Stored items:
------------------------------------------------------------------------

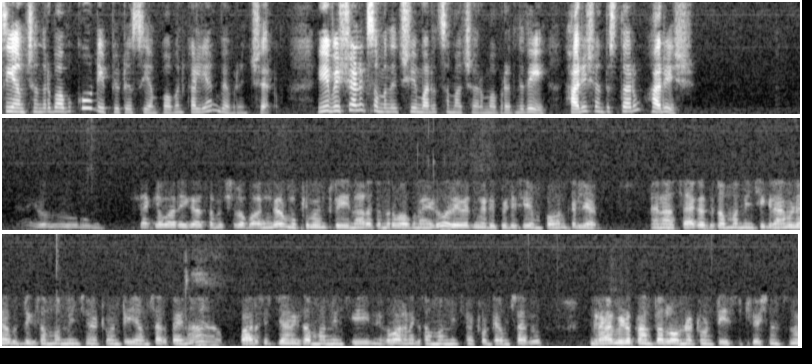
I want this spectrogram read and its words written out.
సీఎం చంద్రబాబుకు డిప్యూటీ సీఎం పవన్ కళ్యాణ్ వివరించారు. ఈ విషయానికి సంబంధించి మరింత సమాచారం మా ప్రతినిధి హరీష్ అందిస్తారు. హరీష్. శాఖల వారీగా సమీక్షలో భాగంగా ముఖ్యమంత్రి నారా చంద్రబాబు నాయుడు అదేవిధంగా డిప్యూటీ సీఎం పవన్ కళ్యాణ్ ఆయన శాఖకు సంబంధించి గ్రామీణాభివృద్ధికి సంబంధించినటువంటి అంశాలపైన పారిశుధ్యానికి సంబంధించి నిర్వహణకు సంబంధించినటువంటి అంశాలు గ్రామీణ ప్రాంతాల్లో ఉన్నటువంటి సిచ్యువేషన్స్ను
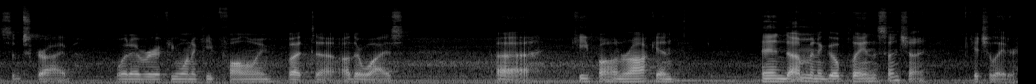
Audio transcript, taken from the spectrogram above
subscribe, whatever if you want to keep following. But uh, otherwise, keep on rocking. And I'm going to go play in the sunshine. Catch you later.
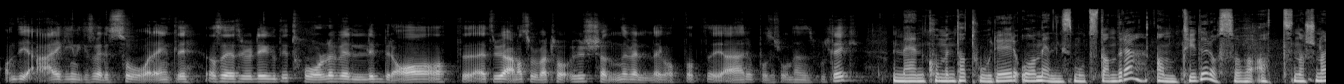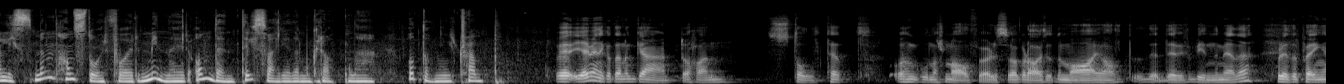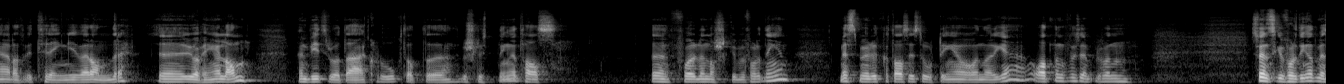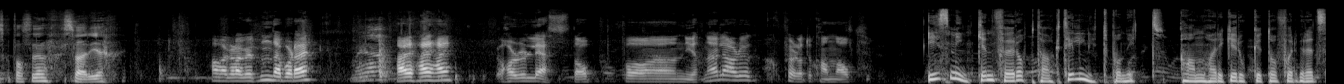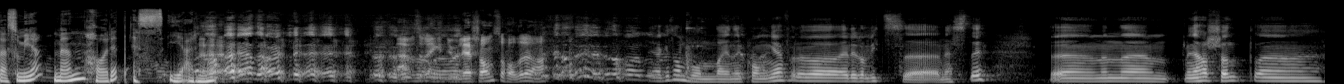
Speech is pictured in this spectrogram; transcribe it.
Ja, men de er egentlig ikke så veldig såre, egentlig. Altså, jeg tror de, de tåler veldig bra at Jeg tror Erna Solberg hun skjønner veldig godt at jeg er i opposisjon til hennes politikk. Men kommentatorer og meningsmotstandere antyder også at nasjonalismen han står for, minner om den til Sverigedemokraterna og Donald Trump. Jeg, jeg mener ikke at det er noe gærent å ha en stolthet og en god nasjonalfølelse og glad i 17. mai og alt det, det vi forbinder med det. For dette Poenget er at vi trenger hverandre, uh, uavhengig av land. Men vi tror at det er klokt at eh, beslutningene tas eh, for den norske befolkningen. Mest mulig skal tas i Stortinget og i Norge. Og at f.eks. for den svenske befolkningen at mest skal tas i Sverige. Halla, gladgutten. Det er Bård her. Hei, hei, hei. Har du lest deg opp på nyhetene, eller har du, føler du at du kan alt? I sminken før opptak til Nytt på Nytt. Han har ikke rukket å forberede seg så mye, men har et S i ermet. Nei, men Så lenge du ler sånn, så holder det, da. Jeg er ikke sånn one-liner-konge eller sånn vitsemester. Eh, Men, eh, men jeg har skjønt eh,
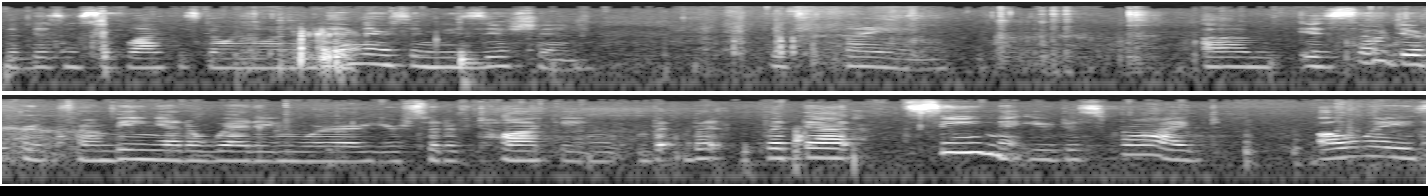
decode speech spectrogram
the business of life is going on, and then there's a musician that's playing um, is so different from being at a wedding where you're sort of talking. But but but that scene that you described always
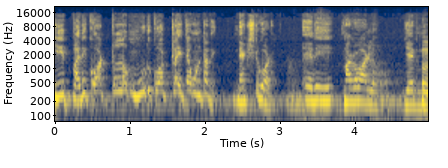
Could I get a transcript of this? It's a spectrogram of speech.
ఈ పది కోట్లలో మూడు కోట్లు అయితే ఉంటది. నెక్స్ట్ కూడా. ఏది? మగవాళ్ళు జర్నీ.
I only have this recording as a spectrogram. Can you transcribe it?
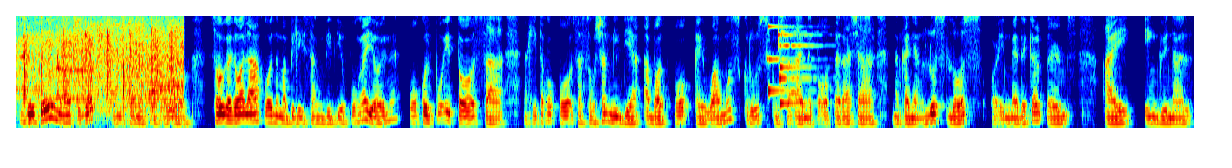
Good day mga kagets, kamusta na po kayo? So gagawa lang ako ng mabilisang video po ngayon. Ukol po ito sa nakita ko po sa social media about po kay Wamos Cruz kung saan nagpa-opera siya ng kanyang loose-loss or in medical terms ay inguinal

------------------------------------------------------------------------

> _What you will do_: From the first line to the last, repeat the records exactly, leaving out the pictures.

> _Response to this exercise_:
I want this spectrogram read and its words written out.
సీఎం చంద్రబాబుకు డిప్యూటీ సీఎం పవన్ కళ్యాణ్ వివరించారు. ఈ విషయానికి సంబంధించి మరింత సమాచారం మా ప్రతినిధి హరీష్ అందిస్తారు. హరీష్. శాఖల వారీగా సమీక్షలో భాగంగా ముఖ్యమంత్రి నారా చంద్రబాబు నాయుడు అదేవిధంగా డిప్యూటీ సీఎం పవన్ కళ్యాణ్ ఆయన శాఖకు సంబంధించి గ్రామీణాభివృద్ధికి సంబంధించినటువంటి అంశాలపైన పారిశుధ్యానికి సంబంధించి నిర్వహణకు సంబంధించినటువంటి అంశాలు గ్రామీణ ప్రాంతాల్లో ఉన్నటువంటి సిచ్యువేషన్స్ను
Audio transcript, taken from the spectrogram above
subscribe, whatever if you want to keep following. But uh, otherwise, keep on rocking. And I'm going to go play in the sunshine. Catch you later.
Speech is pictured in this spectrogram; transcribe it.
Ja, men de er egentlig ikke så veldig såre, egentlig. Altså, jeg tror de, de tåler veldig bra at Jeg tror Erna Solberg hun skjønner veldig godt at jeg er i opposisjon til hennes politikk. Men kommentatorer og meningsmotstandere antyder også at nasjonalismen han står for, minner om den til Sverigedemokraterna og Donald Trump. Jeg, jeg mener ikke at det er noe gærent å ha en stolthet og en god nasjonalfølelse og glad i 17. mai og alt det, det vi forbinder med det. For dette Poenget er at vi trenger hverandre, uh, uavhengig av land. Men vi tror at det er klokt at eh, beslutningene tas eh, for den norske befolkningen. Mest mulig skal tas i Stortinget og i Norge. Og at f.eks. for den svenske befolkningen at mest skal tas i Sverige. Halla, gladgutten. Det er Bård her. Hei, hei, hei. Har du lest deg opp på nyhetene, eller har du, føler du at du kan alt? I sminken før opptak til Nytt på Nytt. Han har ikke rukket å forberede seg så mye, men har et S i ermet. Nei, men Så lenge du ler sånn, så holder det, da. Jeg er ikke sånn one-liner-konge eller sånn vitsemester. Eh, Men, eh, men jeg har skjønt eh,
decode speech spectrogram
the business of life is going on, and then there's a musician that's playing um, is so different from being at a wedding where you're sort of talking. But but but that scene that you described always
Could I get a transcript of this? It's a spectrogram of speech.
ఈ పది కోట్లలో మూడు కోట్లు అయితే ఉంటది. నెక్స్ట్ కూడా. ఏది? మగవాళ్ళు జర్నీ.
I only have this recording as a spectrogram. Can you transcribe it?
Good day mga kagets, kamusta na po kayo? So gagawa lang ako ng mabilisang video po ngayon. Ukol po ito sa nakita ko po sa social media about po kay Wamos Cruz kung saan nagpa-opera siya ng kanyang loose-loss or in medical terms ay inguinal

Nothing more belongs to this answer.